## WHAT YOU WILL DO
Below are the records; print exactly the lines from the one with "Could I have" through the last, both included, and leave the pictures out.

## PROVIDED ENTRIES
- - -
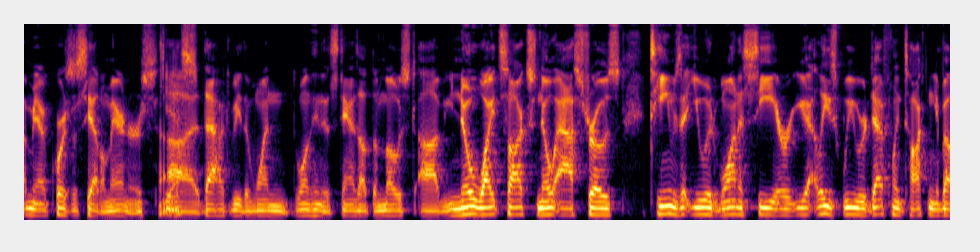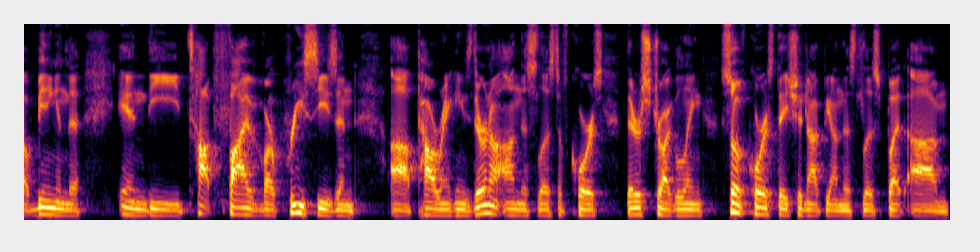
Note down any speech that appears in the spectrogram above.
I mean, of course, the Seattle Mariners. Yes. Uh, that have to be the one the one thing that stands out the most. Um, no White Sox, no Astros, teams that you would want to see, or you, at least we were definitely talking about being in the in the top five of our preseason uh, power rankings. They're not on this list, of course. They're struggling, so of course they should not be on this list. But um,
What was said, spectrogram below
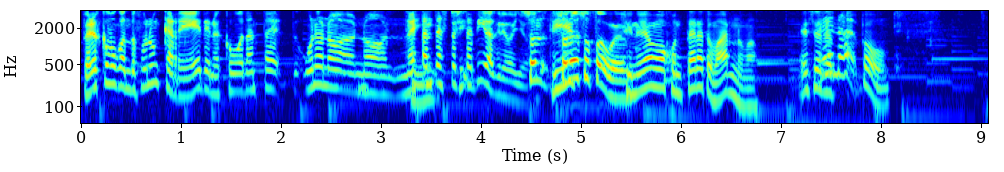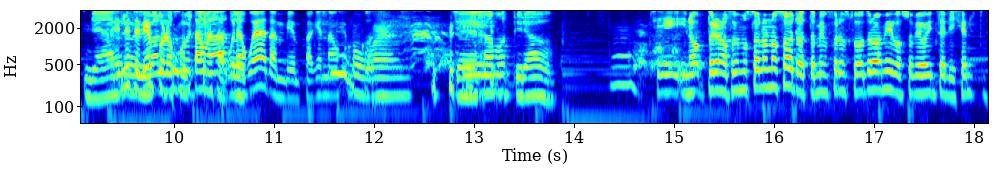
Pero es como cuando fue en un carrete, no es como tanta. Uno no, no, no Sí, es tanta expectativa, creo yo. Solo, Sí, solo eso fue, weón. Si no íbamos a juntar a tomar nomás. Eso era todo. Ya, en pero ese igual tiempo nos fuimos juntamos esa chatos. pura weá también, ¿para qué andamos Sí, con pues, cosas? weón. Te dejamos tirado. Sí, y no, pero no fuimos solo nosotros. También fueron sus otros amigos, amigos inteligentes.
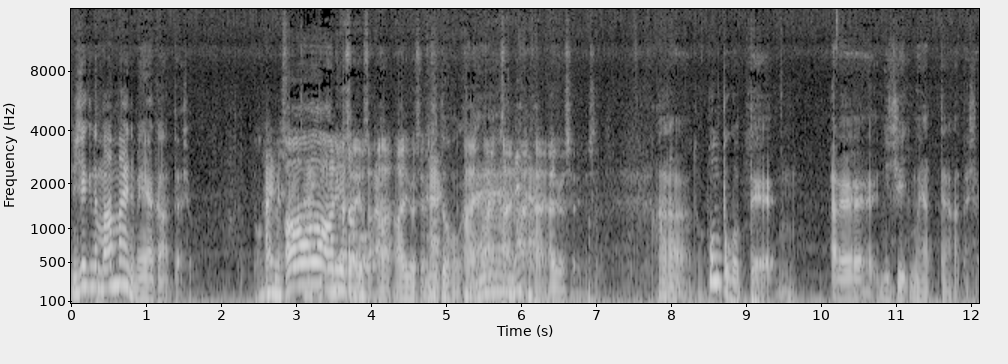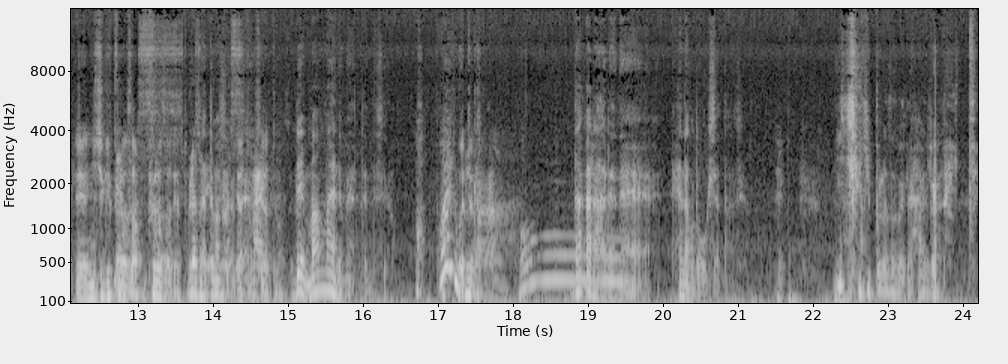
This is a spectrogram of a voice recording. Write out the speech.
日劇の真ん前にも映画館あったでしょ。ありました。ああ、はい。ありましたありました。あありましたね。はいはいはいはいはいありましたありました。だからポンポコってんあれ日劇もやってなかったでしたっけ？えー日劇プラザ。プラザでやってプラザやってます。よね。やってますはい。やってます。で真ん前でもやってるんですよ。あ前でもやってるんですか？だからあれね変なことが起きちゃったんですよ。え？日劇プラザだけ入らないっていう。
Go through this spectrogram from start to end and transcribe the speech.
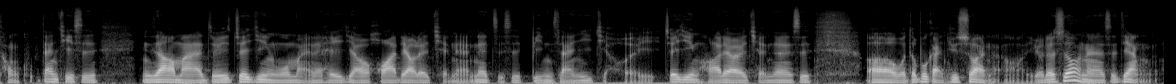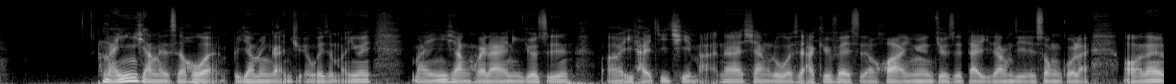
痛苦。但其实你知道吗？就是最近我买了黑胶花掉了钱呢，那只是冰山一角而已。最近花掉的钱真的是，呃，我都不敢去算了哦。有的时候呢是这样。买音响的时候啊，比较没感觉，为什么？因为买音响回来，你就是呃一台机器嘛。那像如果是 AcuFace 的话，因为就是代理商直接送过来哦，那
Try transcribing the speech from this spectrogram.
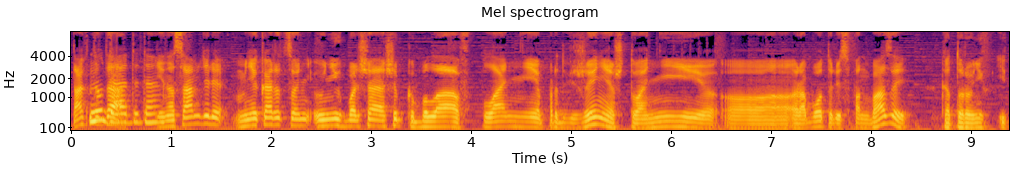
Так-то ну, да. да, да, да. И на самом деле, мне кажется, у них большая ошибка была в плане продвижения, что они э, работали с фан-базой, которые у них и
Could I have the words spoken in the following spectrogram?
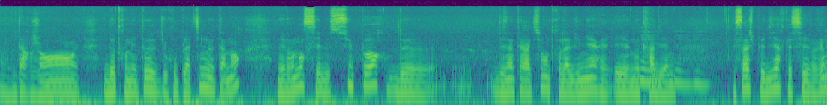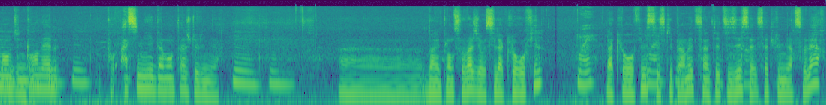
euh, d'argent et d'autres métaux du groupe platine notamment. Mais vraiment, c'est le support de, des interactions entre la lumière et, et notre Hmm, ADN. hmm, hmm. Et ça, je peux dire que c'est vraiment d'une grande aide pour assimiler davantage de lumière. Euh, dans les plantes sauvages, il y a aussi la chlorophylle. Ouais. La chlorophylle, c'est ce qui permet de synthétiser cette lumière solaire.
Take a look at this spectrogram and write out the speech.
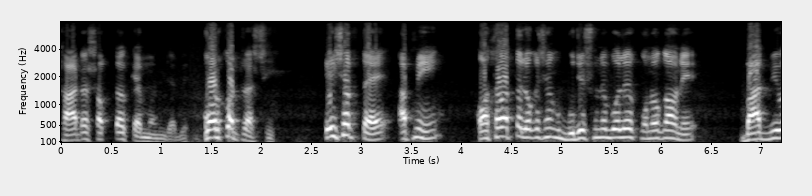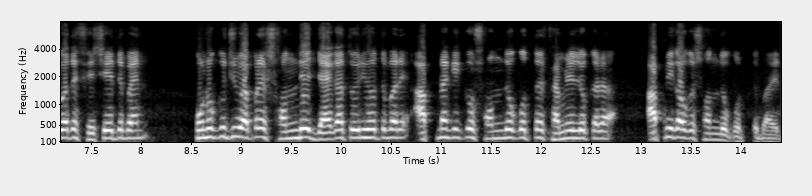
সারাটা সপ্তাহ কেমন যাবে? কর্কট রাশি। এই সপ্তাহে আপনি কথাবার্তা লোকের সঙ্গে বুঝে শুনে বলে কোনো কারণে বাদ বিবাদে ফেসে যেতে পারেন, কোনো কিছু ব্যাপারে সন্দেহের জায়গা তৈরি হতে পারে, আপনাকে কেউ সন্দেহ করতে পারে ফ্যামিলির লোকেরা আপনি কাউকে সন্দেহ করতে পারেন।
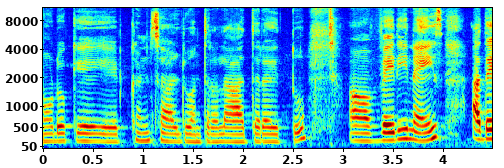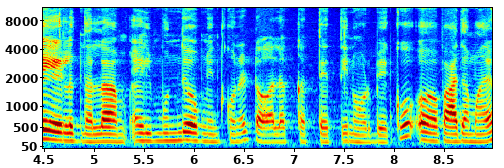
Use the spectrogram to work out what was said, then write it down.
ನೋಡೋಕ್ಕೆ ಕಣ್ಣು ಸಾಲ್ದು ಅಂತಾರಲ್ಲ, ಆ ಥರ ಇತ್ತು. ವೆರಿ ನೈಸ್ ಅದೇ ಹೇಳಿದ್ನಲ್ಲ, ಇಲ್ಲಿ ಮುಂದೆ ಹೋಗಿ ನಿಂತ್ಕೊಂಡ್ರೆ ಟಾಲಾಗಿ ಕತ್ತೆತ್ತಿ ನೋಡಬೇಕು. ಪಾದ ಮಾತ್ರ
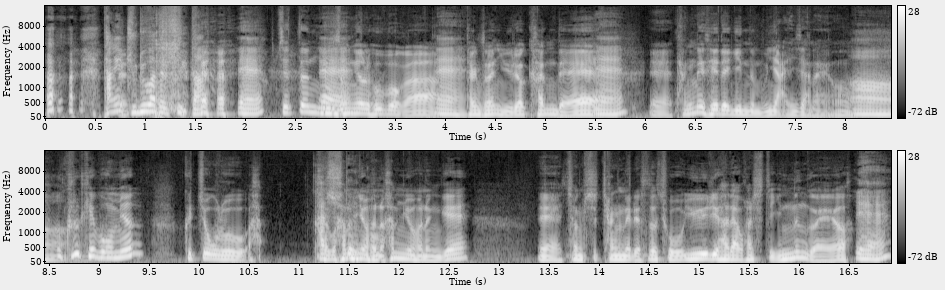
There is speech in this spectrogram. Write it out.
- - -
## RESPONSE BELOW
Could I have the words spoken in the following spectrogram?
euh, d'argent et d'autres métaux du groupe platine notamment. Mais vraiment, c'est le support de, des interactions entre la lumière et, et notre Hmm, ADN. hmm, hmm. Et ça, je peux dire que c'est vraiment d'une grande aide pour assimiler davantage de lumière. Euh, dans les plantes sauvages, il y a aussi la chlorophylle. Ouais. La chlorophylle, c'est ce qui permet de synthétiser cette lumière solaire.
Take a look at this spectrogram and write out the speech.
সারাটা সপ্তাহ কেমন যাবে? কর্কট রাশি। এই সপ্তাহে আপনি কথাবার্তা লোকের সঙ্গে বুঝে শুনে বলে কোনো কারণে বাদ বিবাদে ফেসে যেতে পারেন, কোনো কিছু ব্যাপারে সন্দেহের জায়গা তৈরি হতে পারে, আপনাকে কেউ সন্দেহ করতে পারে ফ্যামিলির লোকেরা আপনি কাউকে সন্দেহ করতে পারেন।
Use the spectrogram to work out what was said, then write it down.
ನೋಡೋಕ್ಕೆ ಕಣ್ಣು ಸಾಲ್ದು ಅಂತಾರಲ್ಲ, ಆ ಥರ ಇತ್ತು. ವೆರಿ ನೈಸ್ ಅದೇ ಹೇಳಿದ್ನಲ್ಲ, ಇಲ್ಲಿ ಮುಂದೆ ಹೋಗಿ ನಿಂತ್ಕೊಂಡ್ರೆ ಟಾಲಾಗಿ ಕತ್ತೆತ್ತಿ ನೋಡಬೇಕು. ಪಾದ ಮಾತ್ರ
There is speech in this spectrogram. Write it out.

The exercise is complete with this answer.